Input material |
'''
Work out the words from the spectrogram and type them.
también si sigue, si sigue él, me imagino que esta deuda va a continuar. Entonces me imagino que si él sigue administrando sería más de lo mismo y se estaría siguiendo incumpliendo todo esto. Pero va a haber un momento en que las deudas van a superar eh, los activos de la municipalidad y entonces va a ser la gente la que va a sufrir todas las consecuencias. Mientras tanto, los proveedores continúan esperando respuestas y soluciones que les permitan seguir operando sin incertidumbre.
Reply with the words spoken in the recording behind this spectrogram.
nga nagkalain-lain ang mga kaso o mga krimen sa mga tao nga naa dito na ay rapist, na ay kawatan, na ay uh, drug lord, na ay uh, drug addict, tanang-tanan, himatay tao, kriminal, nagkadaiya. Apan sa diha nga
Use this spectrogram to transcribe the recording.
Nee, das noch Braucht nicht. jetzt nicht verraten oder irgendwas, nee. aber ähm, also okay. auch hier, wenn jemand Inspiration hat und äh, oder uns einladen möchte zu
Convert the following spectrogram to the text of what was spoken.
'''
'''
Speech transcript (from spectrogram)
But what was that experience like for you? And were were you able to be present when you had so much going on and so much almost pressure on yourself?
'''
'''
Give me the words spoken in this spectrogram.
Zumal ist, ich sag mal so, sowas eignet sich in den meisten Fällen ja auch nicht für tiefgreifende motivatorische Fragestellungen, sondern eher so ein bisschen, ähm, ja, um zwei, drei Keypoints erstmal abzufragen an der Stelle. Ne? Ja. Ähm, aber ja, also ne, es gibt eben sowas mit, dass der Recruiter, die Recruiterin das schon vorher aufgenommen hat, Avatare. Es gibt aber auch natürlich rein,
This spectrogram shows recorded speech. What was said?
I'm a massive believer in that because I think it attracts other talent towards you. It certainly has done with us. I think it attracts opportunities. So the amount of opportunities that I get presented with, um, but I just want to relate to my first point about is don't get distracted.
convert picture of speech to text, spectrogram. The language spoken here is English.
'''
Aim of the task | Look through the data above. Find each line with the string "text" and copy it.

Answer to the exercise |
Convert the following spectrogram to the text of what was spoken.
convert picture of speech to text, spectrogram. The language spoken here is English.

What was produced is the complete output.